Permanent link to this article: http://www.thefrumiousconsortium.net/2008/01/18/the-second-world-war-by-martin-gilbert/
Jan 10 2008
Marius, Sulla, Crassus, Pompey, Caesar, and Cicero, all the major figures associated with the decline and fall of the Roman Republic, except maybe for Cato, who is included in another Penguin volume. A theme in this collection is the way in which the ambition of outstanding individuals can strain the fabric of a society and threaten to bring about its collapse. Rome had a system of checks and balances just like we do, but the Senate’s failure to deal constructively with the impending crisis practically made Caesar inevitable. Caesar is certainly the most impressive figure in this rogues’ gallery, although Plutarch seems to suspect that he was conspiring to bring down the republic almost from the moment he was born. Plutarch has many failings as a political historian, but he definitely has insight into human personality. These are some of the best of his profiles.
Permanent link to this article: http://www.thefrumiousconsortium.net/2008/01/10/the-fall-of-the-roman-republic-by-plutarch/
Dec 30 2007
I have read this book many times, and it never fails to fascinate. Hitler’s later career is well known to history; the really interesting part of this book deals with his youth. He appeares to have been an isolated dreamer, alienated from others but not totally devoid of human feeling. For much of his young life he drifted about aimlessly, unable to make anything of himself or even support himself. It wasn’t until he was in his thirties that he discovered his ability to speak. Thereafter the demons entered in. As a young man he was alienated but probably not altogether irredeemable; by the time he rose to power he was probably insane. It remains a profound mystery that one of the most civilized nations in the world could have followed him willingly into the abyss. This book is the biography of a madman who influenced world history more than any man before or since. It offers cautionary lessons, and it illustrates how fragile civilization is at its core.

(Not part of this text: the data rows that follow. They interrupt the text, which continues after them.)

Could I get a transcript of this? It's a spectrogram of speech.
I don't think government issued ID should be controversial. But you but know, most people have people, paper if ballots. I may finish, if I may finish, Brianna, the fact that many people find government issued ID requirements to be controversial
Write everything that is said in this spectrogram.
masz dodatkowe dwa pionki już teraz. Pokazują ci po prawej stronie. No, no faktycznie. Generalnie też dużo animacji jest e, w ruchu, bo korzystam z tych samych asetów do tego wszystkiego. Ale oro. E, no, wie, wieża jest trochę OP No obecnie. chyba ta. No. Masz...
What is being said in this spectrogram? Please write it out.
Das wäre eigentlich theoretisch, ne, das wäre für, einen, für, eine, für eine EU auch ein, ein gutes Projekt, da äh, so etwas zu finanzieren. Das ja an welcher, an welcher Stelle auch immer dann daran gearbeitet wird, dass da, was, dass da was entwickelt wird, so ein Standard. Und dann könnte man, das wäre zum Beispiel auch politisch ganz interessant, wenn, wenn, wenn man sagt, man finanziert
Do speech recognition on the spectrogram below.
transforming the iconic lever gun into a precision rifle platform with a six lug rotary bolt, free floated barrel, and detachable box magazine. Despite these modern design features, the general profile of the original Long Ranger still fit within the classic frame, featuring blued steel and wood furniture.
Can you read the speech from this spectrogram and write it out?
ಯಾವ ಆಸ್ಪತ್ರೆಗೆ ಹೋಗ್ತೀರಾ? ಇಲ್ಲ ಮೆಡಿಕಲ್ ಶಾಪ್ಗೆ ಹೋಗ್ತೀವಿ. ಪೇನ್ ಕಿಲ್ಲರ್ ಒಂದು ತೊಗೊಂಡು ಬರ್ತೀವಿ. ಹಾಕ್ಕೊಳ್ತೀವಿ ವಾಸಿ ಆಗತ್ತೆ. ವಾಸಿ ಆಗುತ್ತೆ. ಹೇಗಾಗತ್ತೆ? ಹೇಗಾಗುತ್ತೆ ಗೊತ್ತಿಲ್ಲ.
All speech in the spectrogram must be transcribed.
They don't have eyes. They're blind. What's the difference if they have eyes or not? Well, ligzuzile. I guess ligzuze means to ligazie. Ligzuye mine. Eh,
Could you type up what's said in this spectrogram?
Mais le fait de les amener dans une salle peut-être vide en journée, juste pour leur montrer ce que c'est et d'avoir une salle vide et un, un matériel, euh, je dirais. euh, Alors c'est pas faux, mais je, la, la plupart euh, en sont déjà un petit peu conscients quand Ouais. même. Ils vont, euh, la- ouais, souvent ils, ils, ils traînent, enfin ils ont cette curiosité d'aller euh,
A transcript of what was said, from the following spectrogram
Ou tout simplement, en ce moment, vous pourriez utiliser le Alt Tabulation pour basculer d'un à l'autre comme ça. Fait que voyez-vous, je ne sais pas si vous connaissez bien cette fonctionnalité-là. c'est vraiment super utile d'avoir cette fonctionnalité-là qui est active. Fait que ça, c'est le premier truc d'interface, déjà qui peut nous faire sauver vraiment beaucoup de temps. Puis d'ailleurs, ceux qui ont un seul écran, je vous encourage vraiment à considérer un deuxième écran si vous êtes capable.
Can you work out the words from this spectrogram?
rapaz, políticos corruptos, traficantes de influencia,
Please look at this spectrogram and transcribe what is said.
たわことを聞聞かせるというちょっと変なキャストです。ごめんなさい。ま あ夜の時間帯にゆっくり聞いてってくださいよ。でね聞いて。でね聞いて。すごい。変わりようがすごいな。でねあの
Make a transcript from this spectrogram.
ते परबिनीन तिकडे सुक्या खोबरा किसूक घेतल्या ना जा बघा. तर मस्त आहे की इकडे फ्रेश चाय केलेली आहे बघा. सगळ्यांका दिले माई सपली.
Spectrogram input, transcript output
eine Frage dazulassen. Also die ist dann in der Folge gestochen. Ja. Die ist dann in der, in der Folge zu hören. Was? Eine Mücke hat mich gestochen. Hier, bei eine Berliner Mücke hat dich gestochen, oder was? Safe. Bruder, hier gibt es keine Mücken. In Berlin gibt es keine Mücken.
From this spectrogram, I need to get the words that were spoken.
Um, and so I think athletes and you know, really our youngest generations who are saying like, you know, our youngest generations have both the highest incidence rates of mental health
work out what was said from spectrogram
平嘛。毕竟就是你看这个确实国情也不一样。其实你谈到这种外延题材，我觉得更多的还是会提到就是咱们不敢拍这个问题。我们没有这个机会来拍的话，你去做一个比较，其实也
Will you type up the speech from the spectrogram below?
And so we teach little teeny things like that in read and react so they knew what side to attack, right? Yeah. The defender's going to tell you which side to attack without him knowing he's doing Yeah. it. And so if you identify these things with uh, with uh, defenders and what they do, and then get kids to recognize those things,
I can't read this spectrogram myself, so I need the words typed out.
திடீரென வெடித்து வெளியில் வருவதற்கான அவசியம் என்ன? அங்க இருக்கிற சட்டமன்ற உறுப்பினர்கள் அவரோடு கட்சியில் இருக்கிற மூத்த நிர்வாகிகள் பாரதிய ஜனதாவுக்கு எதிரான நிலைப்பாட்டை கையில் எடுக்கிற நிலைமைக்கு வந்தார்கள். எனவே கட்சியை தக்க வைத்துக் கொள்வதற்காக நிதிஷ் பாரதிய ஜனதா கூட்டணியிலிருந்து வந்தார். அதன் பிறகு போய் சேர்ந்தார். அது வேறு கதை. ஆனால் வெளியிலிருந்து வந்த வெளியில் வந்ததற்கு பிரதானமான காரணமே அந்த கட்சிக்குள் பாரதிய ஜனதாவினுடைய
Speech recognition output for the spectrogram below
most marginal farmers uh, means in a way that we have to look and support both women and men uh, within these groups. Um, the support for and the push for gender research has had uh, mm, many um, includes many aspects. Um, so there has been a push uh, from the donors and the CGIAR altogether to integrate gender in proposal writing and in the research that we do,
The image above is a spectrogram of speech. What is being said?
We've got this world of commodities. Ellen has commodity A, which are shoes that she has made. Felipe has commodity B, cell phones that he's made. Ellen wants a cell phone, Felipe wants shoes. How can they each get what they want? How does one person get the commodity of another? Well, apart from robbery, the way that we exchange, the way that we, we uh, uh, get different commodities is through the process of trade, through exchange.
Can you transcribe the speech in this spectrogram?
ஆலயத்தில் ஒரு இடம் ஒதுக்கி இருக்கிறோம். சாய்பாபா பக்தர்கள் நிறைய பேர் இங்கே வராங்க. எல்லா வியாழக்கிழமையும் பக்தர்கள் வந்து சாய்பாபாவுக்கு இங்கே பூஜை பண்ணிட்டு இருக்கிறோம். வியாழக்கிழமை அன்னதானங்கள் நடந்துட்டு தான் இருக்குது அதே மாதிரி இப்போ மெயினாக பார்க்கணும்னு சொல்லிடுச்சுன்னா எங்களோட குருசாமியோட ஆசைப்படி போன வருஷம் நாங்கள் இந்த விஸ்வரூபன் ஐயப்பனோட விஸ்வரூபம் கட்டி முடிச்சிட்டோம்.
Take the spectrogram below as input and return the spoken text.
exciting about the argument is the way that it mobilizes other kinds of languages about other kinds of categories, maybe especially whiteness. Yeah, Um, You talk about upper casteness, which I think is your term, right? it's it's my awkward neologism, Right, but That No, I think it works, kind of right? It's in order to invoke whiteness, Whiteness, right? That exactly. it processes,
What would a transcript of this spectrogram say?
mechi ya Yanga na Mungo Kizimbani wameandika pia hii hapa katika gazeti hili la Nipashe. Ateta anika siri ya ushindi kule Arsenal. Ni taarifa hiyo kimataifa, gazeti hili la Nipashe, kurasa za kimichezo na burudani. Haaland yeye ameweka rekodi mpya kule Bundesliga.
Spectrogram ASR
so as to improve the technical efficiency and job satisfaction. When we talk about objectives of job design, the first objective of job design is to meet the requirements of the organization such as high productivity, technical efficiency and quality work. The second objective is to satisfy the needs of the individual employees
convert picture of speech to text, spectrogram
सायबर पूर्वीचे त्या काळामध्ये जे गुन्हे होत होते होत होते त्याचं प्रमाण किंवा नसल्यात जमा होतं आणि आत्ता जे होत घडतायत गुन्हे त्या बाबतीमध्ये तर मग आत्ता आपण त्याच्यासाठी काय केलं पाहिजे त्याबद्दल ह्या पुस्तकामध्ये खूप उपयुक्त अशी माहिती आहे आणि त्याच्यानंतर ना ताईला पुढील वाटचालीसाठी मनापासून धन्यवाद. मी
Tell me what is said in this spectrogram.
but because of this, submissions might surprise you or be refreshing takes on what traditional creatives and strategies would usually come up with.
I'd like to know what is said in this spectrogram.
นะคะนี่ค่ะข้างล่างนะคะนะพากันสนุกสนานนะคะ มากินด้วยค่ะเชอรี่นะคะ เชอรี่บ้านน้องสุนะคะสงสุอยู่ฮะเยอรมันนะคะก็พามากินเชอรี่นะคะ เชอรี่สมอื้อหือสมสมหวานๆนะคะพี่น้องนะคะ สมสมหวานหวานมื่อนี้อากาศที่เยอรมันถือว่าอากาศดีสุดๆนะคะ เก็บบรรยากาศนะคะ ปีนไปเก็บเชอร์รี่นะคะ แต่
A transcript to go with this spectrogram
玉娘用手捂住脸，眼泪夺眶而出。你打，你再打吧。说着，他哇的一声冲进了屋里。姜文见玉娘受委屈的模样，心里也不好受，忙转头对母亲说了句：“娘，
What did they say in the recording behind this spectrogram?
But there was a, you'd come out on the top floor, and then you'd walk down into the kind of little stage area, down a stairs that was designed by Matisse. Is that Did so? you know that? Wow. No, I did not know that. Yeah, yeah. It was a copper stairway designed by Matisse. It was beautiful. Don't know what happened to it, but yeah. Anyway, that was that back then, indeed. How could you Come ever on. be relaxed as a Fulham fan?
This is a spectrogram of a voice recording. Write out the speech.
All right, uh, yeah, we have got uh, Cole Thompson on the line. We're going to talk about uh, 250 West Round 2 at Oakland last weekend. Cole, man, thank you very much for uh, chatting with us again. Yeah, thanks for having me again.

Permanent link to this article: http://www.thefrumiousconsortium.net/2007/12/30/the-life-and-death-of-adolf-hitler-by-robert-payne/